▶ [Work task]
Each line of the material beneath should be duplicated exactly.

==== Entries provided

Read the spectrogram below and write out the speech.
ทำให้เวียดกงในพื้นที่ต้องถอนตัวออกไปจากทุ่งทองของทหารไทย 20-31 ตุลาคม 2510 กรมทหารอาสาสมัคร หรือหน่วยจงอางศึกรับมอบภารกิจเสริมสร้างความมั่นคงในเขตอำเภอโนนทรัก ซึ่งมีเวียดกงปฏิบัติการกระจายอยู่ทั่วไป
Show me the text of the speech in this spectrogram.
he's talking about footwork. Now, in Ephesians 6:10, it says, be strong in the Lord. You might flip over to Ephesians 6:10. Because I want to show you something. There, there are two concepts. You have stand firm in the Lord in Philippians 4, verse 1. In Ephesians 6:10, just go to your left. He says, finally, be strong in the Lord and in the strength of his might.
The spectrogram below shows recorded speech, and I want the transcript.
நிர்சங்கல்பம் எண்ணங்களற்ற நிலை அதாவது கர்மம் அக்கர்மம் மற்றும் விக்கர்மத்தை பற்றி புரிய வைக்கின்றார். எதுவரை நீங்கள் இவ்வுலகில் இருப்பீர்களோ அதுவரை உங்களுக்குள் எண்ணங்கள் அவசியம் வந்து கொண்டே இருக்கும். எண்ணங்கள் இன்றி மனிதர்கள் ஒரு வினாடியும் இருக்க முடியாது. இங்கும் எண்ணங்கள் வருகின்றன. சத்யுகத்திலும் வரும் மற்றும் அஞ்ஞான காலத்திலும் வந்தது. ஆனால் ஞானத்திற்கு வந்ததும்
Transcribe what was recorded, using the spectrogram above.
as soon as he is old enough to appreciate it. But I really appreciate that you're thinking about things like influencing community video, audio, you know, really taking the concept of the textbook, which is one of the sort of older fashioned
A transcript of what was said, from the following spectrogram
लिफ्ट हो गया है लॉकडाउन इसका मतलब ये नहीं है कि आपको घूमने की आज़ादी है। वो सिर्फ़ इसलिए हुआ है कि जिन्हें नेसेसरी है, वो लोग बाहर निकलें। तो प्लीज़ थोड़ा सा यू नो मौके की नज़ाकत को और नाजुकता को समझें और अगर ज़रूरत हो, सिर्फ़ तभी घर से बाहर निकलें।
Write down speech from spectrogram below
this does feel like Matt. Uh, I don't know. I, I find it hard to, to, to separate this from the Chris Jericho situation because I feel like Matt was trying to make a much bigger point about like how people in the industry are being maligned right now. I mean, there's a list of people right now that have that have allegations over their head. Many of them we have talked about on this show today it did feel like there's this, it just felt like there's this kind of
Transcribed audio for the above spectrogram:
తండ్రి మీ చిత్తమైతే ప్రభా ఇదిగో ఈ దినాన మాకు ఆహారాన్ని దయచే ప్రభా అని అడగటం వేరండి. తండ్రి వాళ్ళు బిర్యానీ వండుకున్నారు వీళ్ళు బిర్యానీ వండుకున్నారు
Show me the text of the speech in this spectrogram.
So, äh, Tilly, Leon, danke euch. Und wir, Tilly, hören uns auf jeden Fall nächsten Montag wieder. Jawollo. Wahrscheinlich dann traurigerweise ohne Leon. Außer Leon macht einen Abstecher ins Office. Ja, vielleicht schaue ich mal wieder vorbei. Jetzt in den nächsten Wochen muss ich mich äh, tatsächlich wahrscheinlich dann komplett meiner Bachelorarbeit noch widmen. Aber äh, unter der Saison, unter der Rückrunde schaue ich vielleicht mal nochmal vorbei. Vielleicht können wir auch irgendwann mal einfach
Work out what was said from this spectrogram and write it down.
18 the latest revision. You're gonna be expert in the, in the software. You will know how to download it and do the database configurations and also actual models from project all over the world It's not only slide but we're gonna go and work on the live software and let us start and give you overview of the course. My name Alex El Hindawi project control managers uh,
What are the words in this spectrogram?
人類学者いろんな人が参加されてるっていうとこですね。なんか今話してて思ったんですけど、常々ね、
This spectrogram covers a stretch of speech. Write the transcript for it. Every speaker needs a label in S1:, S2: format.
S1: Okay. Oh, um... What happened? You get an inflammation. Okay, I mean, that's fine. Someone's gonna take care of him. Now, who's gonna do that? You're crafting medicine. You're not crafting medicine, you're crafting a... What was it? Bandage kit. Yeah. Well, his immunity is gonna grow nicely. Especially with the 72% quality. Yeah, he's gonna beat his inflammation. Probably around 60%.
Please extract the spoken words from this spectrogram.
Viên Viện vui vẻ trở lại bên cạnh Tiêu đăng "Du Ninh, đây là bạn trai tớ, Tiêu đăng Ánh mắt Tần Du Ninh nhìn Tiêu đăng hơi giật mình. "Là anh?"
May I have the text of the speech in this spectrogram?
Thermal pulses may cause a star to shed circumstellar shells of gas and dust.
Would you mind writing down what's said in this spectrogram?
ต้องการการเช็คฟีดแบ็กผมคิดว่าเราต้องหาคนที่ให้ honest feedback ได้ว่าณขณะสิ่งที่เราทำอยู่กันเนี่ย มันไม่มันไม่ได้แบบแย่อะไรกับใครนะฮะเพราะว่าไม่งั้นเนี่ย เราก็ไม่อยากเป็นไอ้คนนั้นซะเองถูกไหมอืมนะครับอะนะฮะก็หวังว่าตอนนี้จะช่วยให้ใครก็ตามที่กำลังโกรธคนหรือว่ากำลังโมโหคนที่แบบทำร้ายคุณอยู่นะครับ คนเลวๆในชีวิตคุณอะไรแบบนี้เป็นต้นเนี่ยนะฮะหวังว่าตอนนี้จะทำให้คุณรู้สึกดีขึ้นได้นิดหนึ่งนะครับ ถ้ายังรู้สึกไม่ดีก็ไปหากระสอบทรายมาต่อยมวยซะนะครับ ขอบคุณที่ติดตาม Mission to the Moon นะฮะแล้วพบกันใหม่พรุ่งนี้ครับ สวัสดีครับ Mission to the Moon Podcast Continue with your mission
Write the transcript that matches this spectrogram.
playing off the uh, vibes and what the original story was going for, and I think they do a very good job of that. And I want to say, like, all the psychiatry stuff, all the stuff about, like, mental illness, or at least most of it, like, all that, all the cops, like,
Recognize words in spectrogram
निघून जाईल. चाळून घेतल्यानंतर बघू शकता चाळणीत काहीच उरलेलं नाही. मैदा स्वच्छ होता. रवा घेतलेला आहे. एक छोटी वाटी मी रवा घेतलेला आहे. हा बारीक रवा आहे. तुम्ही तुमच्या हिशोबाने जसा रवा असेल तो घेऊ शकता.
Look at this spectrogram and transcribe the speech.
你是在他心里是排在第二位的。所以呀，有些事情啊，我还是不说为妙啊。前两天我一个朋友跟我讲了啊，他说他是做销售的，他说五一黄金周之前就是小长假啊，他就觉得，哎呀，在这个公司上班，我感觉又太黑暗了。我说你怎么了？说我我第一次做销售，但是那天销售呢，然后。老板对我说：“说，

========

▶ [Written solution]
Read the spectrogram below and write out the speech.
ทำให้เวียดกงในพื้นที่ต้องถอนตัวออกไปจากทุ่งทองของทหารไทย 20-31 ตุลาคม 2510 กรมทหารอาสาสมัคร หรือหน่วยจงอางศึกรับมอบภารกิจเสริมสร้างความมั่นคงในเขตอำเภอโนนทรัก ซึ่งมีเวียดกงปฏิบัติการกระจายอยู่ทั่วไป
Show me the text of the speech in this spectrogram.
he's talking about footwork. Now, in Ephesians 6:10, it says, be strong in the Lord. You might flip over to Ephesians 6:10. Because I want to show you something. There, there are two concepts. You have stand firm in the Lord in Philippians 4, verse 1. In Ephesians 6:10, just go to your left. He says, finally, be strong in the Lord and in the strength of his might.
The spectrogram below shows recorded speech, and I want the transcript.
நிர்சங்கல்பம் எண்ணங்களற்ற நிலை அதாவது கர்மம் அக்கர்மம் மற்றும் விக்கர்மத்தை பற்றி புரிய வைக்கின்றார். எதுவரை நீங்கள் இவ்வுலகில் இருப்பீர்களோ அதுவரை உங்களுக்குள் எண்ணங்கள் அவசியம் வந்து கொண்டே இருக்கும். எண்ணங்கள் இன்றி மனிதர்கள் ஒரு வினாடியும் இருக்க முடியாது. இங்கும் எண்ணங்கள் வருகின்றன. சத்யுகத்திலும் வரும் மற்றும் அஞ்ஞான காலத்திலும் வந்தது. ஆனால் ஞானத்திற்கு வந்ததும்
Transcribe what was recorded, using the spectrogram above.
as soon as he is old enough to appreciate it. But I really appreciate that you're thinking about things like influencing community video, audio, you know, really taking the concept of the textbook, which is one of the sort of older fashioned
A transcript of what was said, from the following spectrogram
लिफ्ट हो गया है लॉकडाउन इसका मतलब ये नहीं है कि आपको घूमने की आज़ादी है। वो सिर्फ़ इसलिए हुआ है कि जिन्हें नेसेसरी है, वो लोग बाहर निकलें। तो प्लीज़ थोड़ा सा यू नो मौके की नज़ाकत को और नाजुकता को समझें और अगर ज़रूरत हो, सिर्फ़ तभी घर से बाहर निकलें।
Write down speech from spectrogram below
this does feel like Matt. Uh, I don't know. I, I find it hard to, to, to separate this from the Chris Jericho situation because I feel like Matt was trying to make a much bigger point about like how people in the industry are being maligned right now. I mean, there's a list of people right now that have that have allegations over their head. Many of them we have talked about on this show today it did feel like there's this, it just felt like there's this kind of
Transcribed audio for the above spectrogram:
తండ్రి మీ చిత్తమైతే ప్రభా ఇదిగో ఈ దినాన మాకు ఆహారాన్ని దయచే ప్రభా అని అడగటం వేరండి. తండ్రి వాళ్ళు బిర్యానీ వండుకున్నారు వీళ్ళు బిర్యానీ వండుకున్నారు
Show me the text of the speech in this spectrogram.
So, äh, Tilly, Leon, danke euch. Und wir, Tilly, hören uns auf jeden Fall nächsten Montag wieder. Jawollo. Wahrscheinlich dann traurigerweise ohne Leon. Außer Leon macht einen Abstecher ins Office. Ja, vielleicht schaue ich mal wieder vorbei. Jetzt in den nächsten Wochen muss ich mich äh, tatsächlich wahrscheinlich dann komplett meiner Bachelorarbeit noch widmen. Aber äh, unter der Saison, unter der Rückrunde schaue ich vielleicht mal nochmal vorbei. Vielleicht können wir auch irgendwann mal einfach
Work out what was said from this spectrogram and write it down.
18 the latest revision. You're gonna be expert in the, in the software. You will know how to download it and do the database configurations and also actual models from project all over the world It's not only slide but we're gonna go and work on the live software and let us start and give you overview of the course. My name Alex El Hindawi project control managers uh,
What are the words in this spectrogram?
人類学者いろんな人が参加されてるっていうとこですね。なんか今話してて思ったんですけど、常々ね、
This spectrogram covers a stretch of speech. Write the transcript for it. Every speaker needs a label in S1:, S2: format.
S1: Okay. Oh, um... What happened? You get an inflammation. Okay, I mean, that's fine. Someone's gonna take care of him. Now, who's gonna do that? You're crafting medicine. You're not crafting medicine, you're crafting a... What was it? Bandage kit. Yeah. Well, his immunity is gonna grow nicely. Especially with the 72% quality. Yeah, he's gonna beat his inflammation. Probably around 60%.
Please extract the spoken words from this spectrogram.
Viên Viện vui vẻ trở lại bên cạnh Tiêu đăng "Du Ninh, đây là bạn trai tớ, Tiêu đăng Ánh mắt Tần Du Ninh nhìn Tiêu đăng hơi giật mình. "Là anh?"
May I have the text of the speech in this spectrogram?
Thermal pulses may cause a star to shed circumstellar shells of gas and dust.
Would you mind writing down what's said in this spectrogram?
ต้องการการเช็คฟีดแบ็กผมคิดว่าเราต้องหาคนที่ให้ honest feedback ได้ว่าณขณะสิ่งที่เราทำอยู่กันเนี่ย มันไม่มันไม่ได้แบบแย่อะไรกับใครนะฮะเพราะว่าไม่งั้นเนี่ย เราก็ไม่อยากเป็นไอ้คนนั้นซะเองถูกไหมอืมนะครับอะนะฮะก็หวังว่าตอนนี้จะช่วยให้ใครก็ตามที่กำลังโกรธคนหรือว่ากำลังโมโหคนที่แบบทำร้ายคุณอยู่นะครับ คนเลวๆในชีวิตคุณอะไรแบบนี้เป็นต้นเนี่ยนะฮะหวังว่าตอนนี้จะทำให้คุณรู้สึกดีขึ้นได้นิดหนึ่งนะครับ ถ้ายังรู้สึกไม่ดีก็ไปหากระสอบทรายมาต่อยมวยซะนะครับ ขอบคุณที่ติดตาม Mission to the Moon นะฮะแล้วพบกันใหม่พรุ่งนี้ครับ สวัสดีครับ Mission to the Moon Podcast Continue with your mission
Write the transcript that matches this spectrogram.
playing off the uh, vibes and what the original story was going for, and I think they do a very good job of that. And I want to say, like, all the psychiatry stuff, all the stuff about, like, mental illness, or at least most of it, like, all that, all the cops, like,
Recognize words in spectrogram
निघून जाईल. चाळून घेतल्यानंतर बघू शकता चाळणीत काहीच उरलेलं नाही. मैदा स्वच्छ होता. रवा घेतलेला आहे. एक छोटी वाटी मी रवा घेतलेला आहे. हा बारीक रवा आहे. तुम्ही तुमच्या हिशोबाने जसा रवा असेल तो घेऊ शकता.
Look at this spectrogram and transcribe the speech.
你是在他心里是排在第二位的。所以呀，有些事情啊，我还是不说为妙啊。前两天我一个朋友跟我讲了啊，他说他是做销售的，他说五一黄金周之前就是小长假啊，他就觉得，哎呀，在这个公司上班，我感觉又太黑暗了。我说你怎么了？说我我第一次做销售，但是那天销售呢，然后。老板对我说：“说，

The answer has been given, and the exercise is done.